Matsumura: Online sales increased significantly during the Covid crisis, as all physical stores were closed. After this period, the Japanese returned to the shops, but the enthusiasm for e-commerce is very real. In the second quarter of 2023, Rakuten's annual gross sales for the fashion business were 1.1 trillion yen, a 9 percent year-on-year increase.

What is the "by R" project developed by Rakuten?

Matsumura: "by R" supports young Japanese designers in increasing their visibility, particularly through the organisation of their fashion shows. Until now, "by R" was limited to Japan Fashion Week, but the next step is to establish a connection between Paris and Tokyo. Thus, the Masu fashion show (which took place on 19 June 2024) is not part of the project, but it marks the beginning of this ambition.

Are you in contact with the Fédération de la Haute Couture et de la Mode?

Komoda: Yes, a meeting took place during Men's Fashion Week in June 2024.

Are you looking for new French brands, both for the website and to showcase at Japan Fashion Week?

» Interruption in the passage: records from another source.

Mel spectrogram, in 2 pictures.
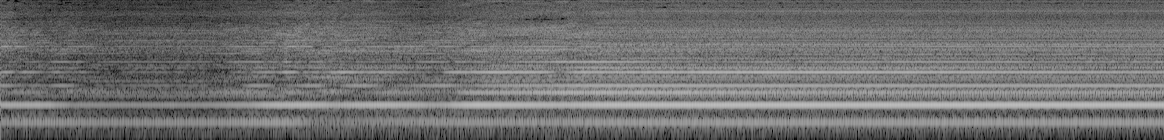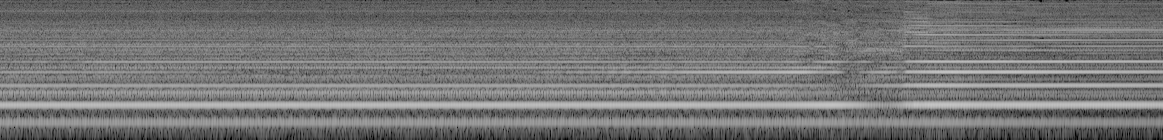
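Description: Hydraulic power unit running a retract cycle: a steady, high-pitched pump whine. It is quieter and unsettled for the first few seconds before settling. Near the end it dips briefly and comes back a little louder with a changed pitch.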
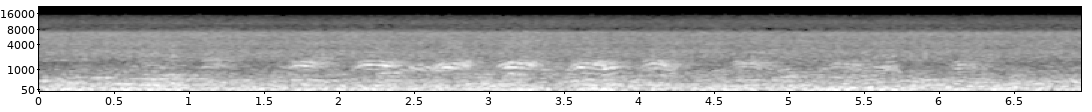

Matsumura: The site started with Japanese brands, but we also distribute French labels: agnès b., APC or Maison Kitsuné. In a second phase, we would like to represent young French designers who are not yet known.

Komoda: A few local brands participate during our own fashion week. For example, Maison Simone.

Tokyo showroom Credits: F. Julienne

Is eco-responsibility, particularly in terms of materials, important in Japan?

Komoda: The whole world is committed to sustainability. To create their collections, designers like Yohji Yamamoto, Issey Miyake or Rei Kawakubo for Comme des Garçons started with textile research. Japan is full of artisans who are specialised in their fields and have conquered the world with their know-how. For example, 40 percent of the fabrics used by Hermès come from Japan. The new generation is following tradition.

We have a craft tradition, but we also have very advanced technology. The combination of the two allows us to create new things. Young designers are trying to use national materials, if only for reasons of short circuits, but, from a global perspective and for mass production, they also source from other countries.

What does Made in France represent in the eyes of Japanese customers? Is it a purchasing driver?

Komoda: It is a reassuring factor.

What are the expectations of Japanese customers in terms of French offerings?

Komoda: We know that quality and luxury are always present, but the style is rather traditional. The challenge, to penetrate our market, is to modernise French ready-to-wear while maintaining its qualities in terms of eco-responsibility and style.

Tokyo showroom Credits: F. Julienne
About Rakuten:
Rakuten Ichiba is one of the largest online shopping malls in Japan. The parent company hosts around 57,000 shops (as of March 2024), selling around 450 million items (as of May 2024) of all types, from everyday and food products to fashion, cosmetics and home decor. In 2023, Rakuten Group's gross merchandise volume was 6.0 trillion yen, a volume higher than that of all Japanese department stores combined, which was 5.4211 trillion yen (source: Japanese Department Stores Association). Rakuten Fashion Luxury was created in October 2020 to promote luxury and designer brands and their products. The Designers & International page followed in November 2020, then Rakuten Fashion Cosmetics in March 2022.

This article originally appeared on FashionUnited.FR. Translation via AI and edit by Rachel Douglass.

Read more:
Paris Fashion Week
Rakuten Fashion Week Tokyo